Tips for researching colleges from home - Part 2
Earlier this week I provided some insight into how schools look at your academic aptitude and I provided a resource for researching schools based on your current academic profile. Now we will expand on that and add Social Fit. Why is "fit" so important? A college can have all of the academic resources you need, but if you are not in a place where you feel comfortable socially and emotionally, you are less likely to have a successful college experience. How can you get a sense of which schools to include on your list? Here are some great resources:

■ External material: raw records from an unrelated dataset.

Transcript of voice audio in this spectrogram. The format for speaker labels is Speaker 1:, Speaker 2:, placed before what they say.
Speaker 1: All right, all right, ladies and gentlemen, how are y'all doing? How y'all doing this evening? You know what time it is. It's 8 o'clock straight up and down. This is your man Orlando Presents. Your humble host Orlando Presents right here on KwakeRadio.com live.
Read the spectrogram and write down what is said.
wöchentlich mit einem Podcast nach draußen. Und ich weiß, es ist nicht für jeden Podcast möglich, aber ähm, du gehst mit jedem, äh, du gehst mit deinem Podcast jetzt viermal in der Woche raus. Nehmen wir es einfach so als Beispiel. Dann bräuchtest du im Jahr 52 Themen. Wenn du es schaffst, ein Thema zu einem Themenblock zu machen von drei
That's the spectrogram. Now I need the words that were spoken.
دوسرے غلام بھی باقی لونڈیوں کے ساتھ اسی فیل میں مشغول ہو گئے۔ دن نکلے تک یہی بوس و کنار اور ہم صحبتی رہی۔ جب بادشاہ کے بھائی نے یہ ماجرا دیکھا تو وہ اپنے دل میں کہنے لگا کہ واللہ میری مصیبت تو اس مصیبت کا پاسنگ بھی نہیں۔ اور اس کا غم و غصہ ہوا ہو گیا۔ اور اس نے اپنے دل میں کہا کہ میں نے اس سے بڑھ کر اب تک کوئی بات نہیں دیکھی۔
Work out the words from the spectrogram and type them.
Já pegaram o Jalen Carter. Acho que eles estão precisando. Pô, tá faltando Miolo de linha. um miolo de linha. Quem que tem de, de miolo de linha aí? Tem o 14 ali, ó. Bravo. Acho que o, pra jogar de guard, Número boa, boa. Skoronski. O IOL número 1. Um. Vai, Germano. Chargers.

1) Fiske Guide to Colleges - this guide provides detailed descriptions over more than 300 colleges and universities in the U.S. It provides ratings on academics, social life and quality of life. A rating of three telephones indicates a typical college social life - four telephones would indicate that the students are a bit more social than average and five telephones clearly suggests that it is a party school. Students were selected to complete a questionnaire that assessed a variety of aspects of campus life - housing, dining, entertainment, student culture, accessibility of professors - and feedback from the questionnaire was used to create comprehensive descriptions of what life is like on the campus. While this guide is not readily available as an online resource, it is integrated online with some college planning software systems like the one I use with my clients, Guided Path. You can, however, find it in ebook format.
2) Campus Reel - this site was featured in my post about virtual tools, but I mention it here because it provides videos that were generated by students and will give you first-hand insight into life on a particular campus from the student perspective. The site allows you to search by geography, by size, and by competitiveness to help narrow down the pool.

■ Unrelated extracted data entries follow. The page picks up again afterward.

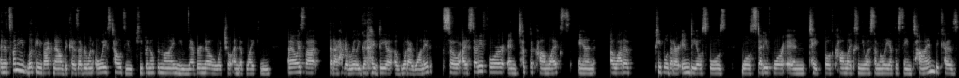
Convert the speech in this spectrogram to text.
And it's funny looking back now because everyone always tells you keep an open mind. You never know what you'll end up liking. And I always thought that I had a really good idea of what I wanted. So I studied for and took the COMLEX. And a lot of people that are in DO schools will study for and take both COMLEX and USMLE at the same time because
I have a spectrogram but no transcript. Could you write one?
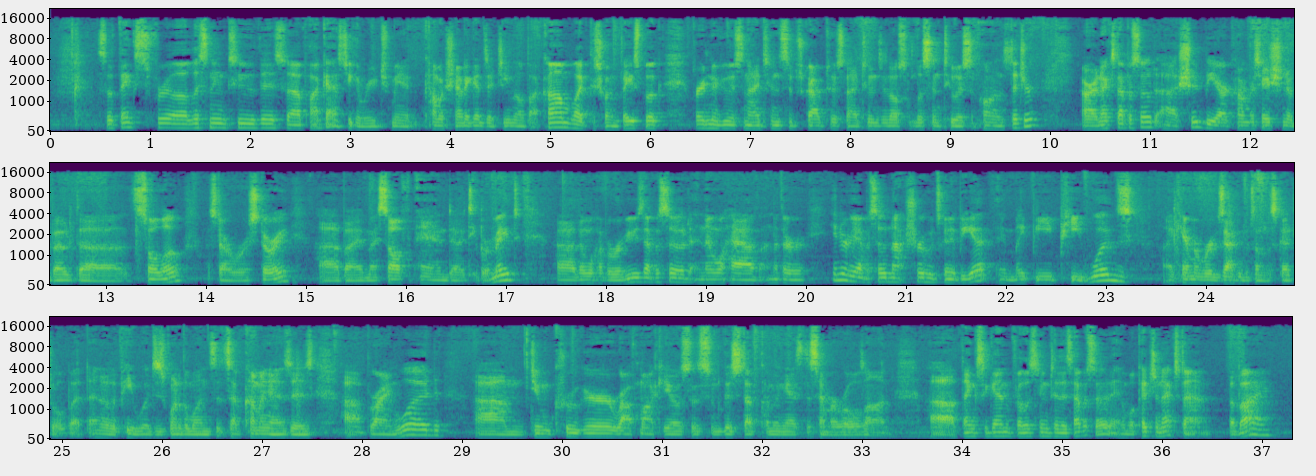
So thanks for uh, listening to this uh, podcast. You can reach me at comicshenanigans at gmail.com, like the show on Facebook, rate and us on iTunes, subscribe to us on iTunes, and also listen to us on Stitcher. Our next episode uh, should be our conversation about uh, Solo, a Star Wars story, uh, by myself and uh, Tibor Mate. Uh, then we'll have a reviews episode, and then we'll have another interview episode. Not sure who it's going to be yet. It might be Pete Woods. I can't remember exactly what's on the schedule, but I know that Pete Woods is one of the ones that's upcoming, as is uh, Brian Wood, um, Jim Krueger, Ralph Macchio. So some good stuff coming as the summer rolls on. Uh, thanks again for listening to this episode, and we'll catch you next time. Bye bye.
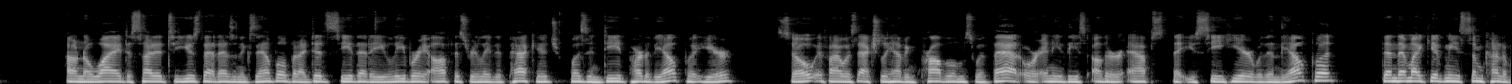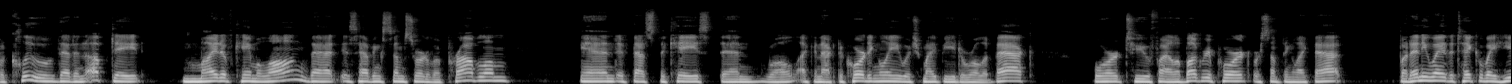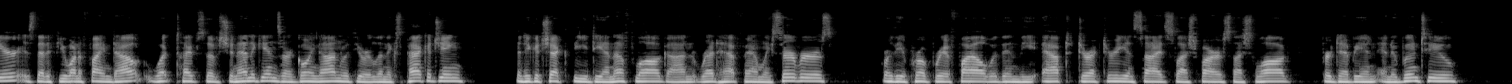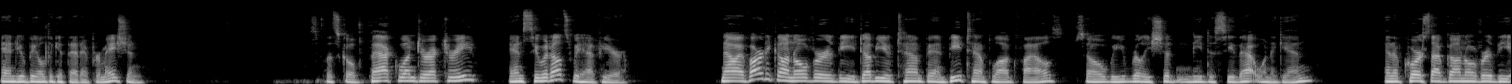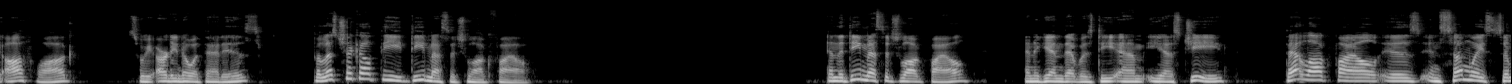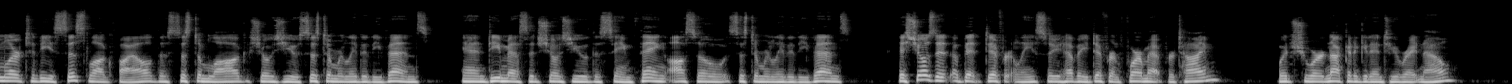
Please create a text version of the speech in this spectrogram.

3) Unigo lets you create a profile and generate a list of schools that match your needs. It asks questions about your academic background, your learning style and your adaptability. As you complete questions, it narrows down the schools that would be a good match.
4) CollegeXpress is a terrific resource for coming up with a list of schools that meet specific criteria like "Colleges where geek is chic" or "Colleges for the shy student" or "Colleges that build moral character." You can research all sorts of categories and learn interesting tidbits about schools that may surprise you.
5) College Scoops is a new company that is designing resources to help students plan for campus visits. You can purchase e-books on particular colleges that offer comprehensive feedback from students and parents to help you learn more about a school from people who have already been down this road before.